Low pollution container hostlers being tested
A project aimed at reducing air pollution using new technology patented by the U.S. Environmental Protection Agency will be tested in trucks used at the Port of New York and New Jersey.
Yard hostlers, trucks that move shipping containers within the container terminal operated at the APM Terminal facility in Elizabeth, N.J., will use EPA’s hydraulic hybrid technology.
The hybrid vehicles will feature a unique hydraulic hybrid power train that can generate, recover, store and reuse braking power with very little air pollution.
EPA is also testing the technology in several UPS vehicles.
EPA Administrator Stephen L. Johnson was at the port Wednesday to talk about the project, which includes the participation of port equipment maker Kalmar Industries; Parker Hannifin, which makes components for power trains; the Port Authority of New York and New Jersey; and the Port of Rotterdam, with which the New York agency recently signed an agreement to share information about environmental issues.
“Together, we are moving breakthroughs in hybrid technology from the labs to the docks — improving air quality while saving fuel,” Johnson said. “This technology is good for our environment, good for our economy, and good for our nation’s energy security.”
Port Authority Port Commerce Director Richard M. Larrabee said the projects and initiatives such as preserving environmentally sensitive land, building new facilities to move more containers in and out of the port by rail, and retrofitting ferries to burn cleaner fuel, seek to “maintain a sustainable port well into the future.”
The hybrid vehicles will use a diesel-hydraulic system that will combine the cleanest available diesel engine technology with components that use hydraulic fluid compression to store energy.
The hostlers will feature hydraulic hybrid power trains, which are unique hydraulic hybrid propulsion systems that provide power to the drive axles.
The EPA said hydraulic tanks are used to store energy, in contrast to the less efficient batteries used in electric hybrid vehicles. Like other hybrid systems, energy saved when applying the brakes is reused to help accelerate the vehicle.
The hydraulic hybrid technology is expected to improve the fuel efficiency of the yard tractor by 50 percent to 60 percent, reduce or eliminate emissions during idling, and decrease brake wear.
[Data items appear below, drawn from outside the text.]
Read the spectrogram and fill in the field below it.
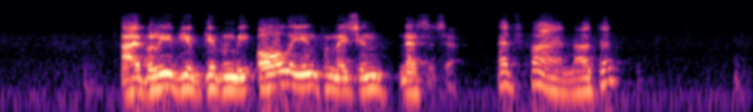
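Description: An elderly man speaks calmly and politely.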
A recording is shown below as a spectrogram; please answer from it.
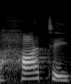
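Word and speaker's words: ὅτι: do the bottom yeah hotti that o is pronounced with the h because it's got a rough breather and there two vowels so it's hotti hotti yeus cuas they can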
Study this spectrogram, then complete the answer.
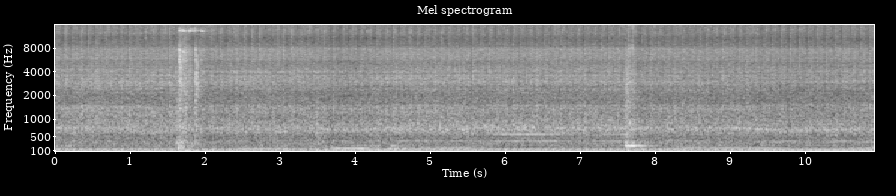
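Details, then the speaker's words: Owner's 1956 Ford 640 tractor, restarted after years unused and after a pinched oil-pressure line was fixed: steady, even low rumble at idle with no misses or knocks; runs well but still rich and a little smoky, carburetor needs adjusting. "well there we go guys thing fired up and ran really good actually it's still running rich"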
Similar technology tested on UPS trucks showed potential savings of 1,000 gallons of fuel per year where most delivery trucks are driven.